It’s June 2016 – Pride month in Canada. One of my closest friends from university is visiting Toronto for pride. We spent the afternoon sipping coffees and eating rainbow donuts. I was sporting a low-cut tank and they, as always, were parading around in all their queer-edgy-hip-artsy glory. We were going to meet my other queer friend that evening for a roller derby competition. Needless to say, I was feeling pretty queer.
As soon as we arrived at the roller-derby game, boy, did I feel straight. People rocked undercuts, dyke mullets, and androgynous ensembles. Because it was such a queer space, I felt my queer invisibility. I hate that while I’m drooling over the cuties, I’m also flying under their radar.
In really queer places I often feel self-conscious and like I have to prove my queerness. Sometimes my appearance makes me feel invalid or somehow less queer. Perhaps this feeling is often in my head (the people at the roller derby game were very nice, for example), but I think some femme women are looked at with suspicion by the lesbian community. (I think this is particularly true for bisexual femme women, which I am not. You can find out why I call myself a lesbian here.)
I get it. Queer spaces are safe spaces, whatever that means. Straight people can feel like an invasion. No one wants to be someone’s queer experiment. However, I think the trope of the experimenting straight woman is much less prominent than the reality. I say this as someone who relocated across the ocean for a woman who ended up being straight. People can be confused and identities can evolve. People should be given space to figure out who they are and to change. As long as discovering who you are is done with compassion for others, it should be encouraged.
Since I don’t look queer, I assume I will often have to make the first move. That’s scary! Gay bars are dominated by gay cis men. If I go, I look like I’m a straight girl who came with her GBF.

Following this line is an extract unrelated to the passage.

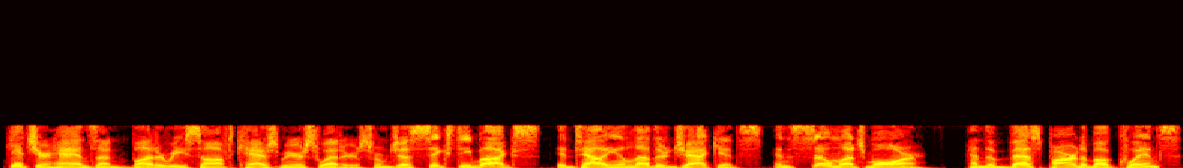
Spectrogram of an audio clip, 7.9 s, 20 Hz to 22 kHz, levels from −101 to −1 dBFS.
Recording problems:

Until now, I’ve used dating sites to meet people. I have a theory that they are especially popular in the queer community because you can clearly see who is available to you.
My desire to be read as queer by other queers goes deeper than not wanting to be seen as an intrusion, or hoping someone will ask me out. In some ways, it sounds a bit silly. Why do I care if people know my sexual orientation upon seeing me? I struggle to articulate why in a way that does not come across as strange or identity essentialist. Yet, it feels important to me in a deep seeded way. I think what bothers me is consistently not being seen for me. For a ridiculous example, I feel I would be equally frustrated if everyone consistently thought I was a sweet potato instead of a human being. What cuts deeper, I think, is that I ache so longingly for a queer community, so the thought of someone within the queer community being cautious of me as a potential straight person is low-key heartbreaking (can you see the influence of working in a university residence rubbing off on me…all the millennials say low-key).
I’m writing the final version of this at the tail end of 2019. In the last couple years, I have very strategically tried to look queerer, and this includes my posture in the world, my cultural references, as well as my ‘look’. Of course, there is no one way to look queer, but I do think there are assemblages of indicators that some people choose to use to portray their queerness. These days, more-often-than-not, I think I am read as queer by other queers. However, the hetties will be forever clueless…
In the spring of 2019, I had a really funny experience. I was at a lesbian club night that tends to be attended by edgy, androgynous queers. I did not feel cool enough to be there. When I was going to the bathroom through the crowd, someone tapped me on the shoulder and said, ‘you belong here too.’ Did I look that awkward and out-of-place? Were they on some strange drug trip? I’ll never know, but it made me feel better.